▶ **Recorded information**
<<<<
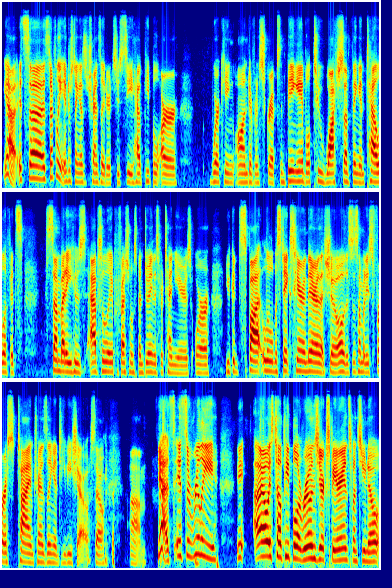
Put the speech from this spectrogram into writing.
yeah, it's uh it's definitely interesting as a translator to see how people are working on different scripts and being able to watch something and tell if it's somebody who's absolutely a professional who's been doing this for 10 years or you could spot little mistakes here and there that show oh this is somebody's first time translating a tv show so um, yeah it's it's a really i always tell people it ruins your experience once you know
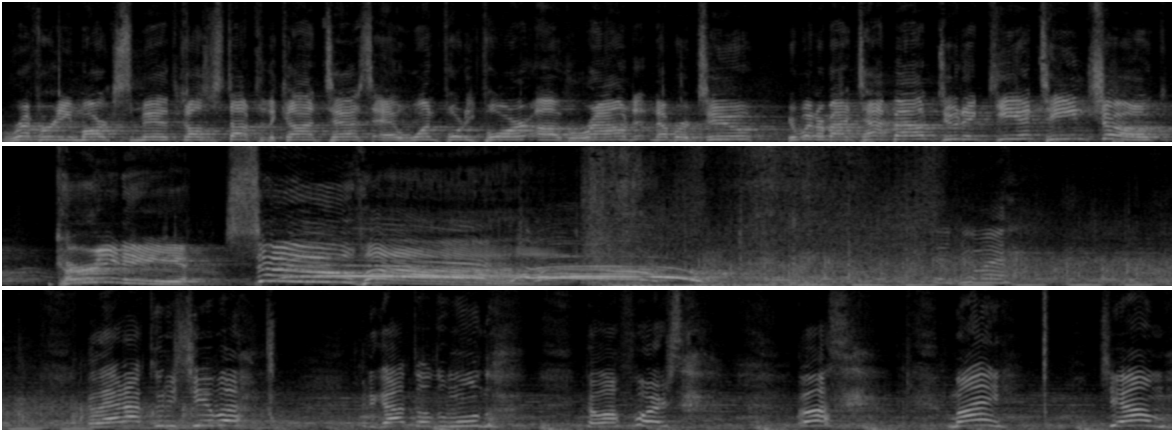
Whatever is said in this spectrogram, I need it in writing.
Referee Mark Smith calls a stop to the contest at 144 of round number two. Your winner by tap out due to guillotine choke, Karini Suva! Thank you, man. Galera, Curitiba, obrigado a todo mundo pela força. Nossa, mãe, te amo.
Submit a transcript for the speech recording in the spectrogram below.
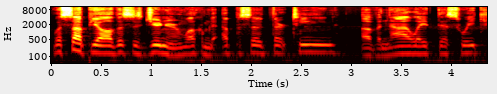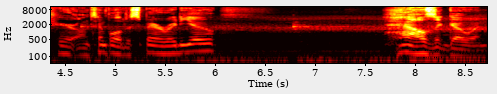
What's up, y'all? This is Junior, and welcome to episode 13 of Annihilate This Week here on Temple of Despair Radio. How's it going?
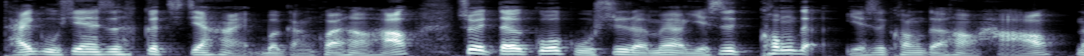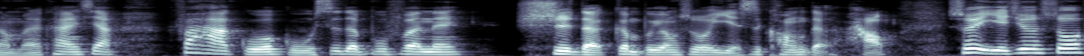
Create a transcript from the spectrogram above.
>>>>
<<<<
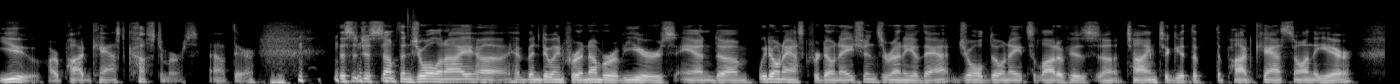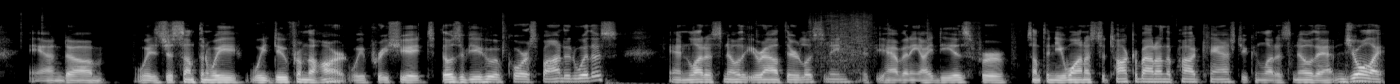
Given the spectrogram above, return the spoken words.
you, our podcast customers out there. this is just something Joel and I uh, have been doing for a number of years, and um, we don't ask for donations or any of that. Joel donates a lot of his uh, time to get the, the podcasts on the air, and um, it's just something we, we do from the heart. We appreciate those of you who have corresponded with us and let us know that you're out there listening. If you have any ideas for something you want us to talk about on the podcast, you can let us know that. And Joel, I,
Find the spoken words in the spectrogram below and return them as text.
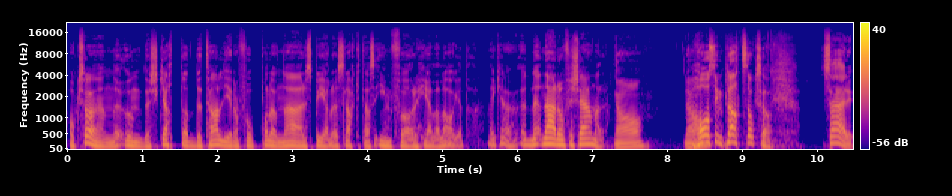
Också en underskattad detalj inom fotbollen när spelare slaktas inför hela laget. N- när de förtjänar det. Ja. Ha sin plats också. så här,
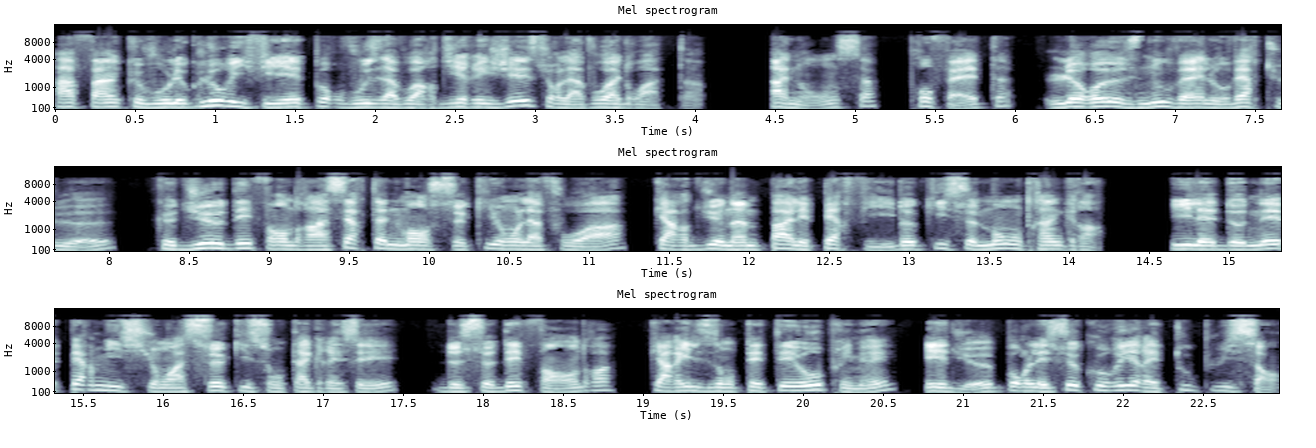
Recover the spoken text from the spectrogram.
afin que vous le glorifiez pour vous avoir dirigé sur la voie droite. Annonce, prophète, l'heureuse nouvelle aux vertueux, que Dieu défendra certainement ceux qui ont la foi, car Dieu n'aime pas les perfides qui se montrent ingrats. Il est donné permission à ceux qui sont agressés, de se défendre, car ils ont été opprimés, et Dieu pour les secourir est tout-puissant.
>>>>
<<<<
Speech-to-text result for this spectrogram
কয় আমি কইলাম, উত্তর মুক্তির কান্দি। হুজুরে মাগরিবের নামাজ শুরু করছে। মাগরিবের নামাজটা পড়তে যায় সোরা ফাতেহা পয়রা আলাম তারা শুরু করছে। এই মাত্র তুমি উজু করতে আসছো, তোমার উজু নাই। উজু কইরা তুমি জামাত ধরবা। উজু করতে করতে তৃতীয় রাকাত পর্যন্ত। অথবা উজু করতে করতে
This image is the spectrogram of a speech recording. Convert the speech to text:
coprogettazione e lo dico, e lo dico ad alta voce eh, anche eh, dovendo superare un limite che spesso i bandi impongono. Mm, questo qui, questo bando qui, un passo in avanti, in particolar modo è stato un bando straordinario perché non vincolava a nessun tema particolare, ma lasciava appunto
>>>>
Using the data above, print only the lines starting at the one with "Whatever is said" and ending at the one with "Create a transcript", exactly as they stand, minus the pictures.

Whatever is said in this spectrogram, I need it in writing.
Referee Mark Smith calls a stop to the contest at 144 of round number two. Your winner by tap out due to guillotine choke, Karini Suva! Thank you, man. Galera, Curitiba, obrigado a todo mundo pela força. Nossa, mãe, te amo.
Submit a transcript for the speech recording in the spectrogram below.
What's up, y'all? This is Junior, and welcome to episode 13 of Annihilate This Week here on Temple of Despair Radio. How's it going?
Create a transcript from the spectrogram above.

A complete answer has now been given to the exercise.